For me, inspiration comes from observation. Many people ask who my characters are based on, but they are the result of years of observation. To me, being a writer is being an observer and a reader. I find inspiration in both these activities.
I don’t have a writing routine as such. It depends what I’m working on, but I work well with deadlines. I love writing in coffee shops. All the noise helps me to focus! I would definitely classify myself as a ‘pantser’. I wish I could be a planner, but the most I can achieve is a vague outline. I find that my characters work best when they are not shackled by the needs of the plot—although this can make editing harder!
The publishing industry has many ‘writing rules’. Do you feel that they constrain writers’ creativity and how do you address this issue at The Writing Institute?
Yes, there are a lot of ‘rules’ associated with writing and endless books extolling the virtues of linear narrative, sharp dialogue, show, don’t tell, etc. I think all these rules can sometimes overwhelm writers. We are expected to write about the hero’s journey and all its associated struggles, but what if we don’t want to write about that? Writers from Virginia Woolf to Ocean Vuong have broken the rules, but is every writer allowed that same level of creative freedom?
The Writing Institute is a place for aspiring writers to express themselves freely. The focus remains on learning and enhancing the art of writing. I try not to worry my students unnecessarily about the rules. Sure, there are major lectures devoted to the art of writing, but it is equally important to bring out a writer’s inner voice. That’s the only way they’ll write a convincing and captivating tale. The primary focus is always on helping students understand and embrace their writing—to be proud and confident about it.
How is Covid-19 affecting your career as a writer? What changes do you foresee in the publishing industry once the pandemic is over? Will authors do more book tours and speaking events online and might this work better for both authors and readers?
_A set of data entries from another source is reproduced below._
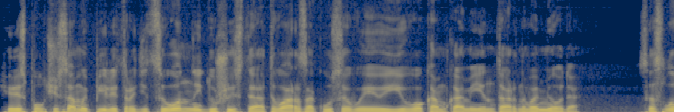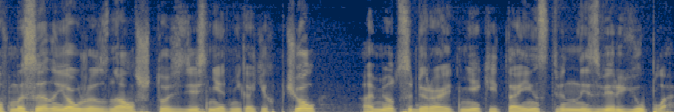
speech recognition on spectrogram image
Через полчаса мы пили традиционный душистый отвар, закусывая его комками янтарного меда. Со слов Мессена я уже знал, что здесь нет никаких пчел, а мед собирает некий таинственный зверь юпла.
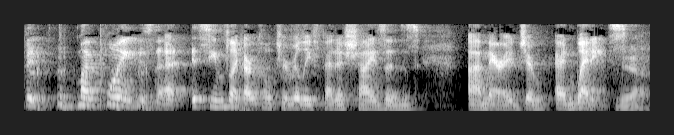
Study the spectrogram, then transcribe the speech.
but my point is that it seems like our culture really fetishizes uh, marriage and, and weddings. Yeah.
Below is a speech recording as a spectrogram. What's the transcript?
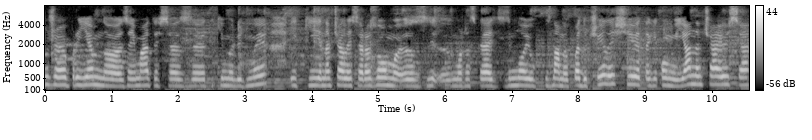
Дуже приємно займатися з такими людьми, які навчалися разом з можна сказати зі мною з нами в педучилищі, так якому я навчаюся,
I have found Covid-19 to be very disruptive for my career as a writer. I function best writing in a café and, with that option now closed to me, let’s just say that my productivity is at an all-time low!
In the Company of Strangers’ launch in Lahore was scheduled for 20th April with over 500 people attending, but it had to be cancelled along with major events at bookshops and universities across the country, plus a second book launch in Karachi. Like many authors, I had to improvise and devise a remote marketing strategy. Instead of physical appearances, I decided to launch an Instagram Live show where I talk about books and publishing with publishers, agents and authors. Social media has also helped me promote my novel amongst readers in Pakistan.
Many believe that the lack of physical events allows writers more time to write and that perhaps this should become the new norm, but I strongly believe in the importance and effectiveness of book launches, university tours, book tours and success parties. They are necessary if an author wants to stay relevant.
You like to divide your time between Lahore and London. How does the diversity in culture affect you and inform your writing? What influences from each culture would you like to see more of in the other?
For starters, I wish I could spend more time in London! There is something about that city that just immediately lifts my mood, and I find inspiration everywhere. It really is the strangest thing. I think London is one of the most culturally diverse cities in the world and you can always find something to do, and it is hard to be lonely there.
I would love for Lahore to embrace the reading culture of London. There you see people reading everywhere, even when they are traveling for work. In Pakistan, we don’t have many bookstores, and while we have lots of coffee shops, very few do much to promote literature. Wouldn’t it be great to see coffee shops hosting book clubs and fostering a love of reading not only among adults, but children too?
Paula Robinson is a former columnist for The Sunday Times and The Sunday Telegraph in the UK and is currently editing her first novel (www.paularobinson.com).